Near Threatened (IUCN 3.1)[2]
Scientific classification
Kingdom: Animalia
Phylum: Chordata
Class: Mammalia
Order: Primates
Suborder: Strepsirrhini
Infraorder: Chiromyiformes
Anthony and Coupin, 1931
Family: Daubentoniidae
Gray, 1863
Genus: Daubentonia
É. Geoffroy, 1795
Species: D. madagascariensis
Binomial name
Daubentonia madagascariensis
(Gmelin, 1788)

The Aye-aye (Daubentonia madagascariensis) is a strepsirrhine native to Madagascar that combines rodent-like teeth with a long, thin middle finger to fill the same ecological niche as a woodpecker. It is the world's largest nocturnal primate, and is characterized by its unusual method of finding food; it taps on trees to find grubs, then gnaws holes in the wood and inserts its elongated middle finger to pull the grubs out.

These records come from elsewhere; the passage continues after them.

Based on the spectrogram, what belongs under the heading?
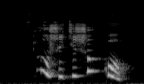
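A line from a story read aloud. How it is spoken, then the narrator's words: Determined squeak. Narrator (Russian): решительно запищала Сонечка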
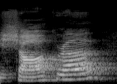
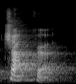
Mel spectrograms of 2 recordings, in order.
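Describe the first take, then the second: First: The word begins with an sh sound. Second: The word begins with a ch sound. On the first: The speaker calls it wrong. "say chakra like it would be in S H" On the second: The speaker calls it right. "It's a chakra"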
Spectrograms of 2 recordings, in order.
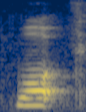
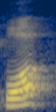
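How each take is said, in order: First: The final T is clearly pronounced. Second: The final T is replaced by a glottal stop. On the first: "A lot of people would say" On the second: "I'd say like"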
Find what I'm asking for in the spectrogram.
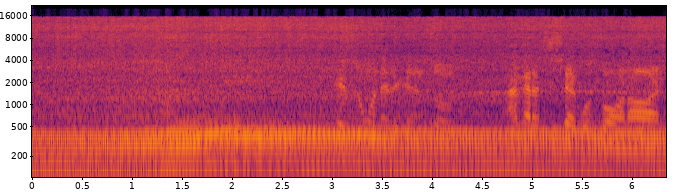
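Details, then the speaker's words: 1992 Suzuki Katana 750F at idle: revs climb briefly then settle as the handlebars turn, throttle cable pulled by steering after rerouting; further rerouting then stopped the acceleration. "Okay, so it's still accelerating when turning. So, I'm going to reroute the cable again."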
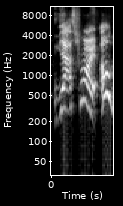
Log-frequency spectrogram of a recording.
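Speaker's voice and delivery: speaking with the hiccups. Real, not acted. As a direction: hiccup between words. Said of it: "I got the hiccups".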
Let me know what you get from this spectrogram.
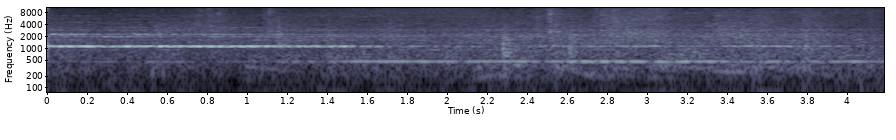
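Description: Hankyu 7000 series electric train running across track points: rumbling wheels with a few sharp clacks, under a steady high-pitched whine.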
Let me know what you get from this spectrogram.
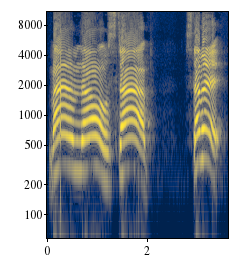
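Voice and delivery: loud pleading yell at mom. Real, not acted. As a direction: yell it out, upset. Yelling at mom to stop.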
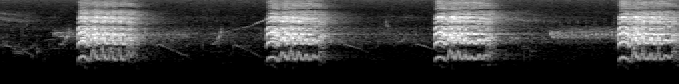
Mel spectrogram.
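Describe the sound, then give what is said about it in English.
Four harsh, buzzy whirring calls from a golden-fronted woodpecker, a Mexican species ranging into Texas, evenly spaced about a second apart, loud, with faint thin bird chirps between them, at dawn in forest at the river's edge at Salineño, a small village below Falcon Dam. “Ah, the vibrant whirr calls of a golden-fronted woodpecker, a Mexican species that ranges into Texas.”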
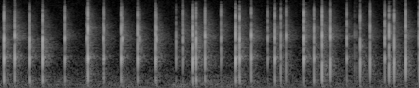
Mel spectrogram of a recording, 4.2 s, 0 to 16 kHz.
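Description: Long teal nails tap rapidly on the glossy glass back of a blue smartphone held near the microphone. About 29 sharp, bright clicks land in quick, uneven succession, each dying away almost instantly with no low-end body.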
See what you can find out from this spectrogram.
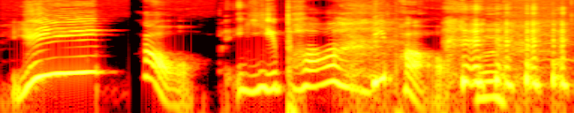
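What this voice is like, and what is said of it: Put-on Texan accent. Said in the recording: “they have the most fun accent ... They'll never suspect it, that you're not from Texas in Texas”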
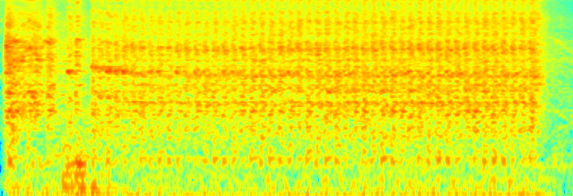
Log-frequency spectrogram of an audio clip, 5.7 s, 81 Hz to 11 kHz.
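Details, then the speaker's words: R33 Skyline GTST after cleaning gunked idle air control valve and setting idle screw toward 1000 rpm: starter churns about 3.5 beats/sec for five seconds, never catches; crank no start, owner suspects the idle air screw needs backing out. "okay it's not starting at all all right so uh we did something"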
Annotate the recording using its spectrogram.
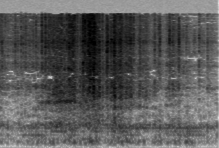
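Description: Near silence: faint outdoor background with light rustling, and one brief slightly louder rustle about a second in.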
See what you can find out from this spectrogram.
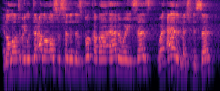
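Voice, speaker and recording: A man's voice: high voice, fairly even intonation, racing. A man giving a religious lecture, often asking rhetorical questions and then answering them himself. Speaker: Islamic lecturer. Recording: echoey room, distant mic.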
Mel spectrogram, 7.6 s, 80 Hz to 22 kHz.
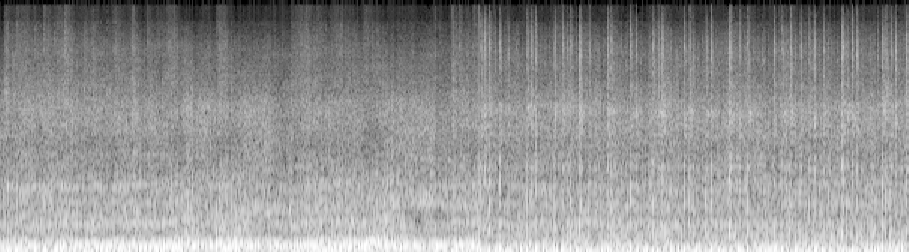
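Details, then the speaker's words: Fresh 540 big-block V8 after static timing check in the computer: deep, lumpy idle holding steady and even, no misses or knocks; sounds better than before, no trouble idling. "I think it sounds a lot better than before what do you think does it sound better I can't really hear it in the car that way I mean that I know it doesn't have any trouble idling"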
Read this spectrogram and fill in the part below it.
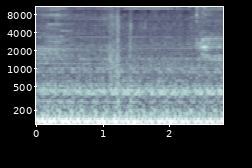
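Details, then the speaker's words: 2004–2008 Ford F150 after replacing the corroded fuel pump driver module above the spare tire, fixing a P1233 no-start/stall: deep, steady, even idle rumble with no stumbles; fuel pressure not dropping; normal idle. "motor está em marcha lenta. A pressão de combustível não está caindo."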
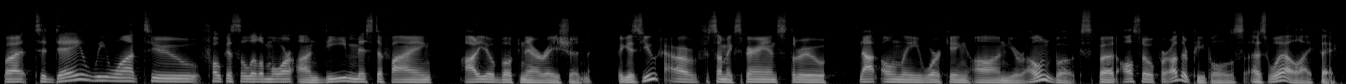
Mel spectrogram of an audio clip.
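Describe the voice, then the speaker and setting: A man's voice: medium pitch, normal speed, few pauses, no room sound, clean studio sound. A man hosting a podcast, interviewing a guest in an informal, plain-spoken way. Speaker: podcast host. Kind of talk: casual interview.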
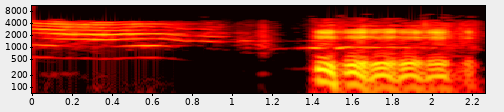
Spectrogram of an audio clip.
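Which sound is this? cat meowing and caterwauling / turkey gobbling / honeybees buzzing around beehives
cat meowing and caterwauling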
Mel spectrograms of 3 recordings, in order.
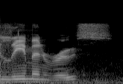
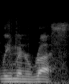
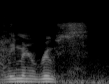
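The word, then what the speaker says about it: Leman Russ: that stupidly armored troop transport did you say lehman roose yes it's not pronounced lehman russ that is not what german says it is it is lehman ruse well i'm not german everyone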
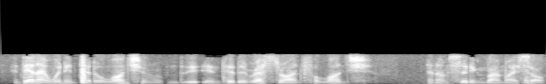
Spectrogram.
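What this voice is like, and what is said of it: Mafia-style Italian-American accent. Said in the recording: “I love your mafia accent.”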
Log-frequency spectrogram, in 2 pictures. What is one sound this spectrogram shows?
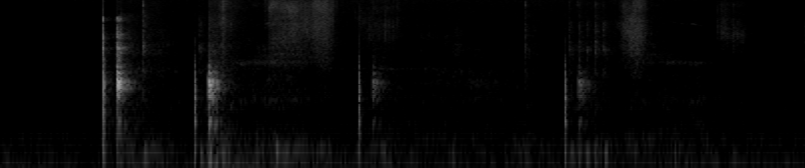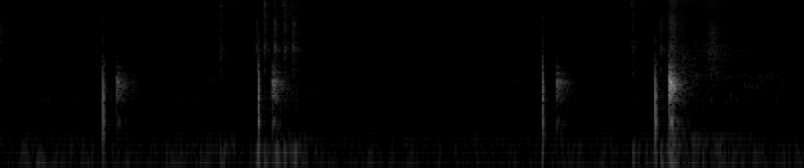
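Chess moves click sharply, one at a time, every few seconds.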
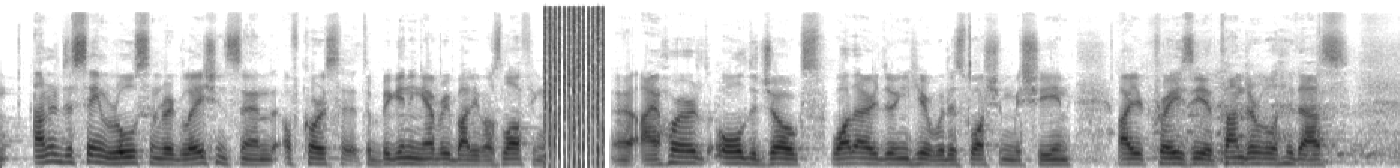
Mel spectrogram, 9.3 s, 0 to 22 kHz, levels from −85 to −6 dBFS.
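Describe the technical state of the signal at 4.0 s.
At 4.0 s the signal is a compressed stream played as audio, from 3.63 to 4.07 s. Undecoded bitstream data is treated as samples, giving 8 ms noise bursts separated by silent padding at 31.25 Hz, which fits AC-3 frames. It sounds like chattering static in place of the sound.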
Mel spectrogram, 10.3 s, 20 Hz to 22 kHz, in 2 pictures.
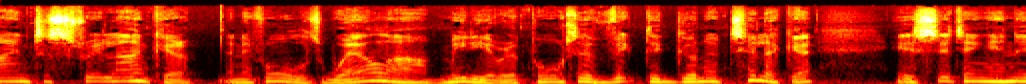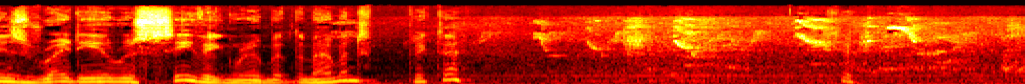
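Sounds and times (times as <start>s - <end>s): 
speech: 0.0s - 9.8s
chorus of tropical birds calling in a garden in Sri Lanka: 6.6s - 10.2s.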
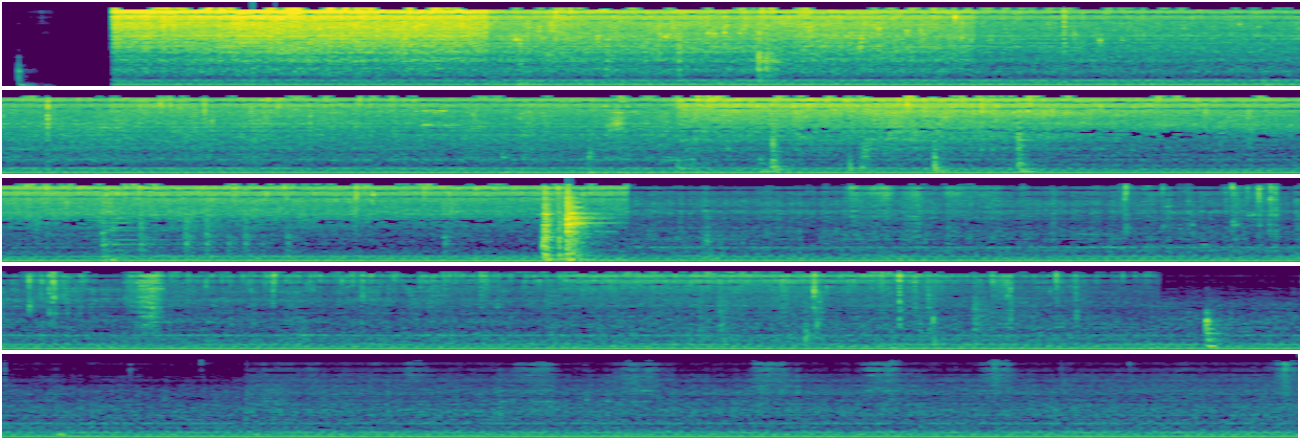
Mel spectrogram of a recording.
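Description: Spice paste sizzling as it fries in oil in a pan, over a steady low hum. There is a sharp knock about sixteen seconds in, after which the sizzle is fainter.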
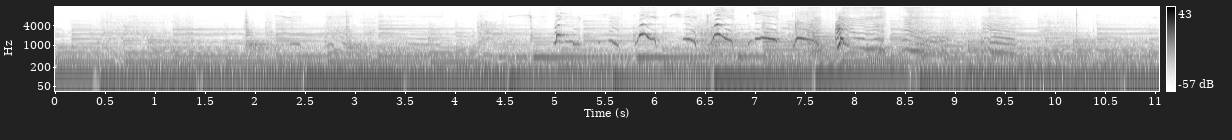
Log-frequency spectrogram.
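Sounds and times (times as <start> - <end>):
background music with bass: 0.0 - 11.0
puppy whimpering and yipping: 2.2 - 4.0, 4.7 - 9.7.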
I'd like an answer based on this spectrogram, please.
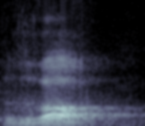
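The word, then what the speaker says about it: غ: Begitu juga gho. Bukan gho tapi gha.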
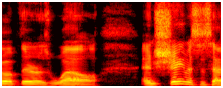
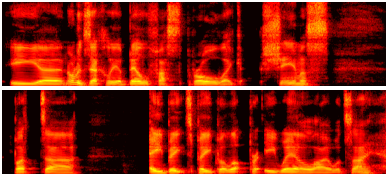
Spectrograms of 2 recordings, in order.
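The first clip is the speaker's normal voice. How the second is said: attempted Scottish accent. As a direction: put on a Scottish brogue as a joke. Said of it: "I need to do my accent".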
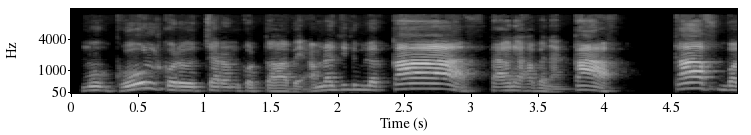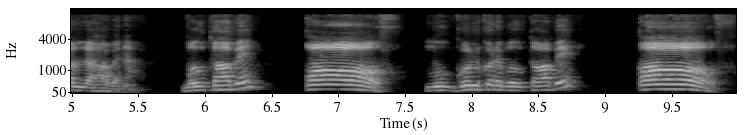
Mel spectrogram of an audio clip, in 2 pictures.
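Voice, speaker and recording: High-voiced man drilling Arabic letters. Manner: slow, repetitive drilling, has students repeat after him. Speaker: Arabic teacher. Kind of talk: online lesson on Arabic letters.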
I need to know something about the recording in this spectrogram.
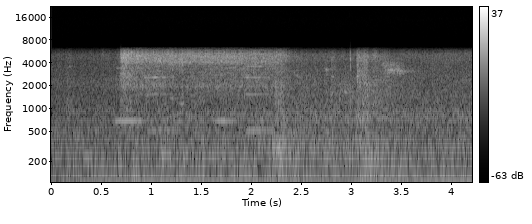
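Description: A train running with a steady low rumble. A burst of hissing with faint tones in it starts under a second in and lasts about a second and a half.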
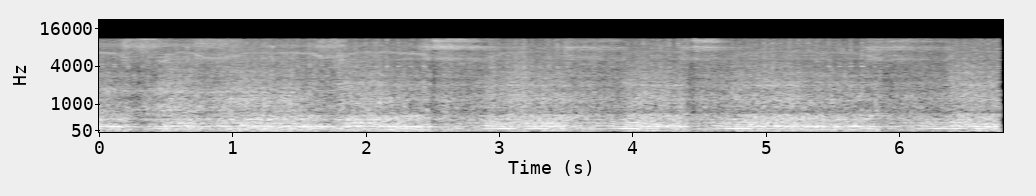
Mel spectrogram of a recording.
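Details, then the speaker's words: Opala: rough, uneven rumble that won't pick up revs, strange noise when accelerating, odd smell; carburetor suspected after cleaner use, not confirmed. "Tá fazendo um barulho estranho quando acelera, cara."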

The only other animals known to find food in this way is the Striped Possum.[citation needed] From an ecological point of view the Aye-aye fills the niche of a woodpecker as it is capable of penetrating wood to extract the invertebrates within.[3]

Daubentonia is the only genus in the family Daubentoniidae and infraorder Chiromyiformes. The Aye-aye is the only extant member of the genus (although it is currently classified as Near Threatened by the IUCN); a second species, Daubentonia robusta, appears to have become extinct at some point within the last 1000 years.[4]
Contents
[hide]

* 1 Physical characteristics
* 2 Habitat
* 3 Behavior
o 3.1 Social interaction
o 3.2 Foraging
+ 3.2.1 Diet
+ 3.2.2 Social foraging
* 4 History
* 5 Superstition and public controversy
* 6 Classification
* 7 References
* 8 External links

[edit] Physical characteristics
Aye-aye

The Aye-aye is the world's largest nocturnal prosimian, and dwells predominantly in forest canopies.[5] It weighs about 2.5 kilograms, with the female weighing in slightly less (by an average of 100 grams) than males. Other than weight and sex organs, aye-ayes exhibit no sexual dimorphism of any kind. They all grow from 30-37 cm from head to body, with a 44-53 cm tail.

The adult Aye-aye has black or dark brown fur covered by white guard hairs at the neck. The tail is bushy and shaped like that of a squirrel. The Aye-aye's face is also rodent-like, the shape of a raccoon's, and mouses bright, beady, luminous eyes. Its incisors are very large, and grow continuously throughout its lifespan. These features contrast its monkey-like body, and are the likely cause of why scientists originally deemed it to be a rodent.

The Aye-aye's hands are arguably its most unusual feature. Much like other primates, it possesses opposable thumbs, but both the hallux and the fingers are long and slender, and appear to be in a curved position somewhat similar to that of a fairy-tale witch when the muscles are relaxed.[clarification needed] The middle finger can be up to three times longer than the others.

Gestation for the Aye-aye lasts from 5 to 5 1/3 months. Births can occur at any time during the year, and females often wait 2-3 years between births. The infant takes about 7 months to be weaned, and stays with its mother for two years. The Aye-aye matures quickly; males rarely take more than 1 1/2 years to mature, and females take about an extra year. Lifespan is not known, but the world record is 23 years in captivity.

Tracy
 

·
Old Sheepdog
Joined
·
1,235 Posts
OK, to go back and answer the initial question---"what do you think"



Words escape me. Tracy
 

·
Premium Member
Joined
·
1,367 Posts
Well If I said the first thing that came out of my mouth, it would have been caught by the naughty word filter.....

I'm with you Tracy, I haven't got a clue what the heck that thing is.
 
1 - 10 of 10 Posts
This is an older thread, you may not receive a response, and could be reviving an old thread. Please consider creating a new thread.
Top